Tonight, I’m speaking about my writing.
My Toastmasters groups, like just about everything these days, have moved online. This has been quite the pivot for a group that only a couple of years ago moved to an electronic curriculum after over 90 years of paper-based projects, a group that has always given primacy to in=person interaction, resisted doing training online, and only in the past couple of years has started permitting online-only clubs as well as hybrid clubs that allowed some members to join remotely. My noontime club was one of these, and for the last year and a half or so we had been including a couple of members from our Mississauga branch. But with the swiftness of the pandemic, Toastmasters has managed to pivot to a world fuelled by Zoom and WebEx, realizing that communications skills are even more vital in this new world–and even when the crisis recedes, we will likely never completely go back to a structure based on over 95% of clubs meeting in person.
The project I’m presenting this evening is called “Focus on the Positive,” something we’re being reminded over and over and over again to do in the face of a daunting health crisis and the economic fallout that accompanies it. The project is based on improving speaking skills and focusing on developing speaking strengths, but suddenly it has much larger implications. Optimism can be elusive when you look at the big picture, the unknown future, the friends and family you can now only see on video, and the sense of loss of a way of life.
I think I have gained an appreciation of what it must have been like for an Allied soldier in WW2, especially in the early years. Victory was by no means assured; in fact, the losses were horrific. But somehow soldiers went out every day into danger, living each day as if it could be their last, and somehow continuing on. It’s by no means that bad for me, in my warm house, with my husband and cats and job which I can still do, but this isn’t a competition regarding who had it worse. This is the hand of cards we have been dealt, and I’m not ready to fold quite yet.
So my daily writings have been a lifeline so far–a way to express the ups and downs, the hope and the fears, the thoughts and the gut reactions. They are helping me live in the present, to find activities to feed my soul, to keep going. The purr of a happy cat is even sweeter now, as is the taste of raspberries, which I can still eat every morning. I can rejoice in once again making music, tentative though my steps are, and remember with great joy the feeling of playing with others and dream of a day I might do that, too. And today, I subscribed to the Berlin Philharmonic’s Digital Concert Hall, which will stream live concerts this weekend from their empty concert hall. I also plan to catch the Stratford Festival’s production of a couple of years ago of King Lear–just one of many filmed productions they will be showing over the next several months. These are experiences I would not have had had we not had this crisis. Gradually, as the planned future fades, another future is replacing it, one with things I can once again anticipate, no matter what happens in the next couple of months.

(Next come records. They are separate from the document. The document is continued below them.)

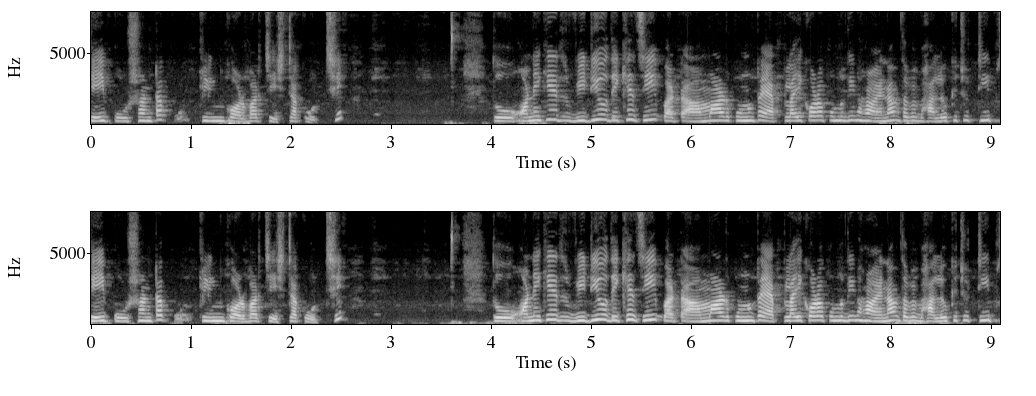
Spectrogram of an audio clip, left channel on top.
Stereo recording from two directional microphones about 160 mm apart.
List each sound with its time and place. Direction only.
0.0 s speech: 25° right (ahead or behind)
3.6 s speech: 30° right (ahead or behind)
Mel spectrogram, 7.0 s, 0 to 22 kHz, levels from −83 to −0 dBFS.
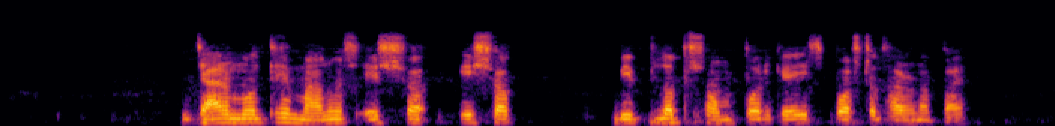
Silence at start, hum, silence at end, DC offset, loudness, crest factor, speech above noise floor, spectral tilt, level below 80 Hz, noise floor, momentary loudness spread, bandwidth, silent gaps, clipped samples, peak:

And that’s the key–being able to make plans for the future that are not dependent on the end of the lockdown will help begin the process of working through the long months ahead. If I get my project to learn to make YouTube videos going, that will also start to lay out activities to look forward to over the next weeks and months and even beyond.
And that, for me, is the key to mustering positivity in the face of such negativity: Focus on what I can do now in the life that I have. Focus on the people I care about, even though they may be physically distant. Rather than mourning the events I will miss, find the events I can still eagerly anticipate. Most of all, I am looking at my dreams, and working to understand which of them are now in my grasp. My physical world has become smaller, but that is all the better reason to expand the world of my imagination.